■ **Problem statement**: With all images left out, restate the records below exactly as written.

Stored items
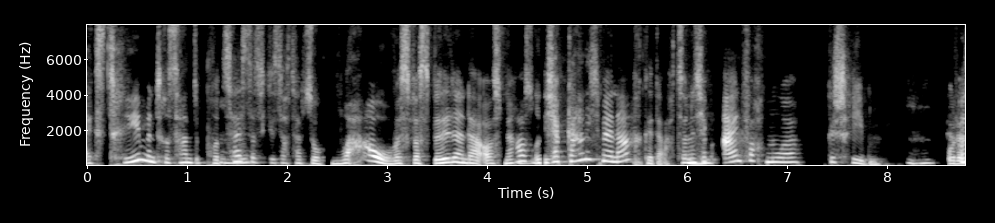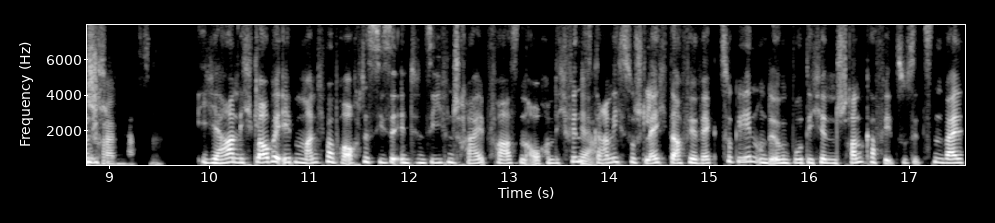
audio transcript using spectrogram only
extrem interessante Prozess, mhm. dass ich gesagt habe: so, wow, was, was will denn da aus mir raus? Mhm. Und ich habe gar nicht mehr nachgedacht, sondern mhm. ich habe einfach nur geschrieben mhm. oder und schreiben lassen. Ja, und ich glaube eben, manchmal braucht es diese intensiven Schreibphasen auch. Und ich finde es ja. gar nicht so schlecht, dafür wegzugehen und irgendwo dich in ein Strandcafé zu sitzen, weil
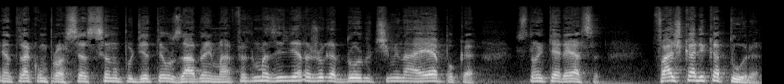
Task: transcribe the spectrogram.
entrar com um processo que você não podia ter usado a imagem. Falei, mas ele era jogador do time na época, isso não interessa. Faz caricatura,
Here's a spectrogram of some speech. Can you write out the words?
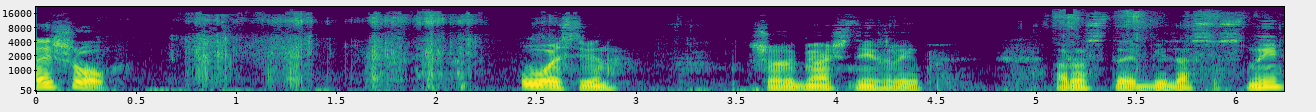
Знайшов. Ось він, шармячний гриб. Росте біля сосни,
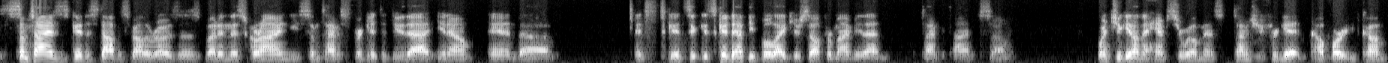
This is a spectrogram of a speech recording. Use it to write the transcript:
sometimes it's good to stop and smell the roses, but in this grind, you sometimes forget to do that, you know. And uh, it's good. It's, it's good to have people like yourself remind me that time to time. So once you get on the hamster wheel, man, sometimes you forget how far you've come.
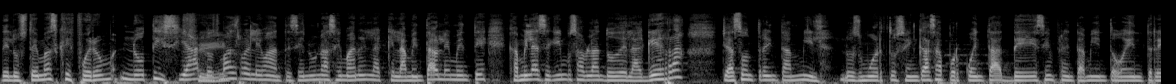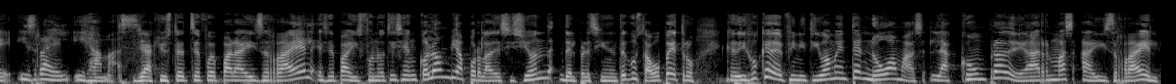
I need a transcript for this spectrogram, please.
de los temas que fueron noticia, Sí. los más relevantes en una semana en la que lamentablemente, Camila, seguimos hablando de la guerra. Ya son 30 mil los muertos en Gaza por cuenta de ese enfrentamiento entre Israel y Hamas. Ya que usted se fue para Israel, ese país fue noticia en Colombia por la decisión del presidente Gustavo Petro, que dijo que definitivamente no va más la compra de armas a Israel,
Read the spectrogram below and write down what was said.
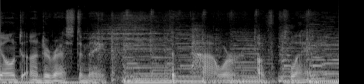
Don't underestimate the power of play.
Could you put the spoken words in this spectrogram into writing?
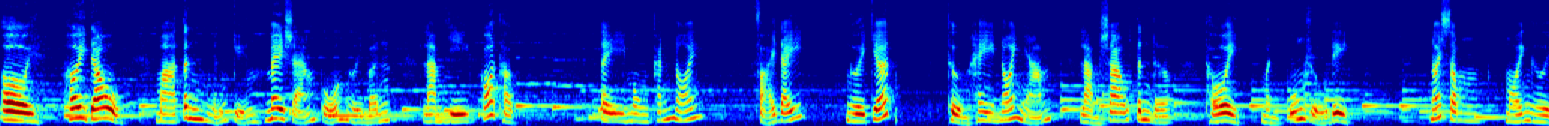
Ôi, hơi đâu mà tin những chuyện mê sản của người bệnh, làm gì có thật? Tây môn khánh nói, phải đấy, người chết thường hay nói nhảm, làm sao tin được? Thôi, mình uống rượu đi. Nói xong, mọi người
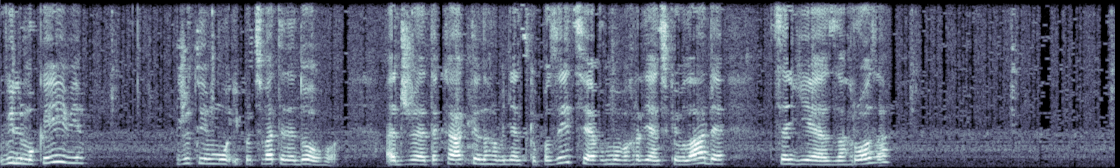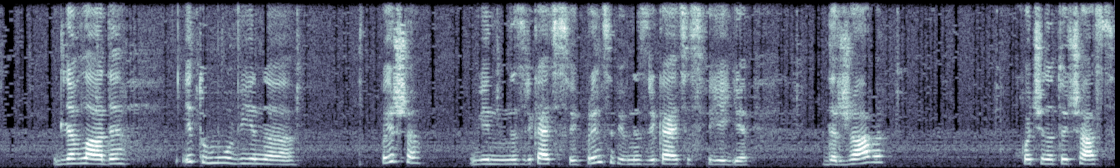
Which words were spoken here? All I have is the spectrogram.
вільному Києві жити йому і працювати недовго. Адже така активна громадянська позиція в умовах радянської влади це є загроза для влади. І тому він е, пише, він не зрікається своїх принципів, не зрікається своєї держави, хоч і на той час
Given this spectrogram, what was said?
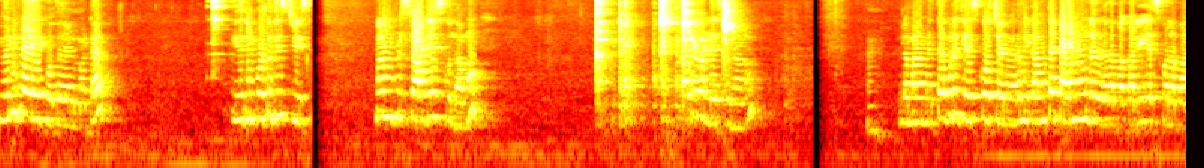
ఇవన్నీ ఫ్రై అయిపోతాయి అనమాట ఇది నేను పొట్టు తీసి చూస్తాను మనం ఇప్పుడు స్టార్ట్ చేసుకుందాము. కర్రీ వండేస్తున్నాను. ఇలా మనం మెత్త కూడా చేసుకోవచ్చు అండి కదా మీకు అంత టైం ఉండదు కదా బా కర్రీ చేసుకోవాలా బా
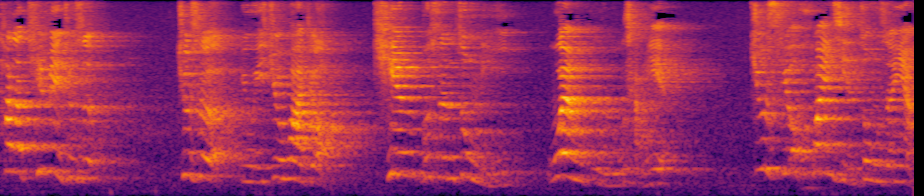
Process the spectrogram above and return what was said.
他的天命就是，就是有一句话叫“天不生仲尼，万古如长夜”，就是要唤醒众生呀，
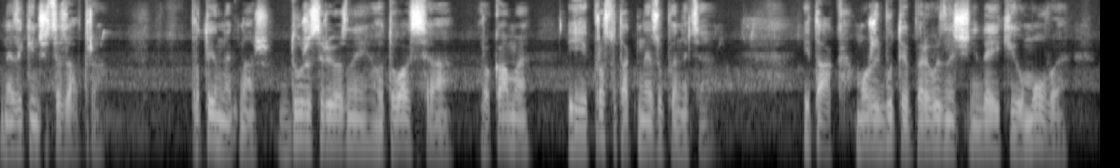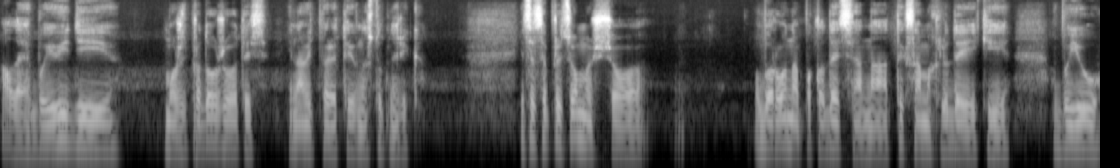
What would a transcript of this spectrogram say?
не закінчиться завтра. Противник наш дуже серйозний, готувався роками і просто так не зупиниться. І так, можуть бути перевизначені деякі умови, але бойові дії можуть продовжуватись і навіть перейти в наступний рік. І це все при цьому, що оборона покладеться на тих самих людей, які в бою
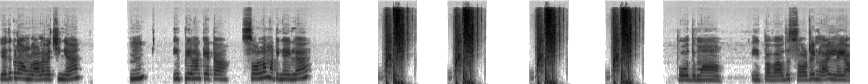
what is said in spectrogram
எதுக்குடா அவங்கள அழ வச்சீங்க? ம்? இப்படியெல்லாம் கேட்டா சொல்ல மாட்டீங்க இல்லை? போதுமா? இப்பவாவது சொல்றீங்களா இல்லையா?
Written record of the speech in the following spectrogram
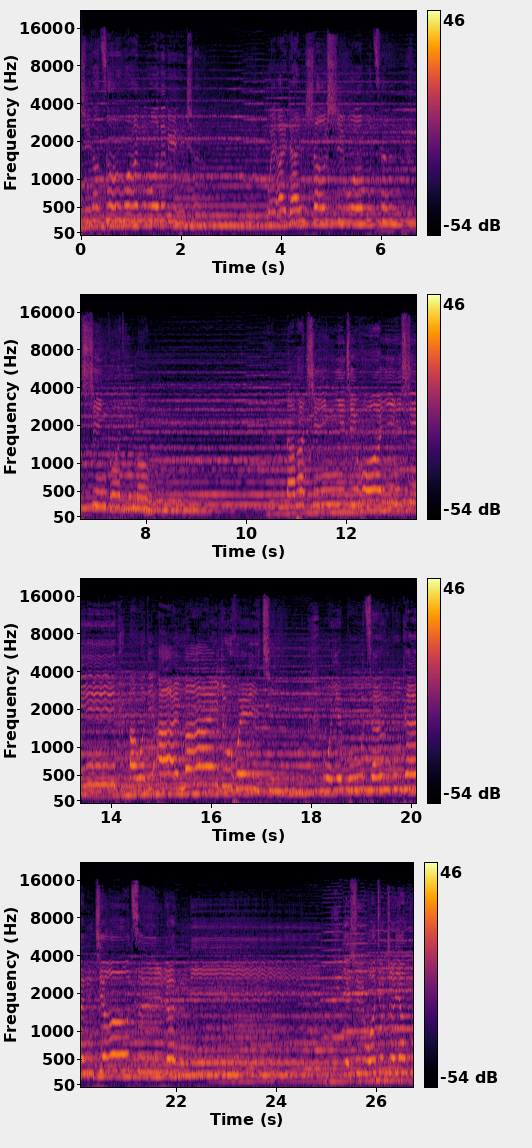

■ **Solution for this problem**:
audio transcript using spectrogram only
extrem interessante Prozess, mhm. dass ich gesagt habe: so, wow, was, was will denn da aus mir raus? Mhm. Und ich habe gar nicht mehr nachgedacht, sondern mhm. ich habe einfach nur geschrieben mhm. oder und schreiben lassen. Ja, und ich glaube eben, manchmal braucht es diese intensiven Schreibphasen auch. Und ich finde es ja. gar nicht so schlecht, dafür wegzugehen und irgendwo dich in ein Strandcafé zu sitzen, weil
Task: transcribe the spectrogram.
entrar com um processo que você não podia ter usado a imagem. Falei, mas ele era jogador do time na época, isso não interessa. Faz caricatura,
Here's a spectrogram of some speech. Can you write out the words?
Знайшов. Ось він, шармячний гриб. Росте біля сосни,
This is a spectrogram of a speech recording. Use it to write the transcript:
sometimes it's good to stop and smell the roses, but in this grind, you sometimes forget to do that, you know. And uh, it's good. It's, it's good to have people like yourself remind me that time to time. So once you get on the hamster wheel, man, sometimes you forget how far you've come.
I need a transcript for this spectrogram, please.
de los temas que fueron noticia, Sí. los más relevantes en una semana en la que lamentablemente, Camila, seguimos hablando de la guerra. Ya son 30 mil los muertos en Gaza por cuenta de ese enfrentamiento entre Israel y Hamas. Ya que usted se fue para Israel, ese país fue noticia en Colombia por la decisión del presidente Gustavo Petro, que dijo que definitivamente no va más la compra de armas a Israel,
Read the spectrogram below and write down what was said.
Don't underestimate the power of play.
Could you put the spoken words in this spectrogram into writing?
Ôi, hơi đâu mà tin những chuyện mê sản của người bệnh, làm gì có thật? Tây môn khánh nói, phải đấy, người chết thường hay nói nhảm, làm sao tin được? Thôi, mình uống rượu đi. Nói xong, mọi người
Which words were spoken here? All I have is the spectrogram.
вільному Києві жити йому і працювати недовго. Адже така активна громадянська позиція в умовах радянської влади це є загроза для влади. І тому він е, пише, він не зрікається своїх принципів, не зрікається своєї держави, хоч і на той час
Given this spectrogram, what was said?
ఇవన్నీ ఫ్రై అయిపోతాయి అనమాట ఇది నేను పొట్టు తీసి చూస్తాను మనం ఇప్పుడు స్టార్ట్ చేసుకుందాము. కర్రీ వండేస్తున్నాను. ఇలా మనం మెత్త కూడా చేసుకోవచ్చు అండి కదా మీకు అంత టైం ఉండదు కదా బా కర్రీ చేసుకోవాలా బా
Process the spectrogram above and return what was said.
他的天命就是，就是有一句话叫“天不生仲尼，万古如长夜”，就是要唤醒众生呀，
What would a transcript of this spectrogram say?
не закінчиться завтра. Противник наш дуже серйозний, готувався роками і просто так не зупиниться. І так, можуть бути перевизначені деякі умови, але бойові дії можуть продовжуватись і навіть перейти в наступний рік. І це все при цьому, що оборона покладеться на тих самих людей, які в бою
what is said in spectrogram
எதுக்குடா அவங்கள அழ வச்சீங்க? ம்? இப்படியெல்லாம் கேட்டா சொல்ல மாட்டீங்க இல்லை? போதுமா? இப்பவாவது சொல்றீங்களா இல்லையா?
Written record of the speech in the following spectrogram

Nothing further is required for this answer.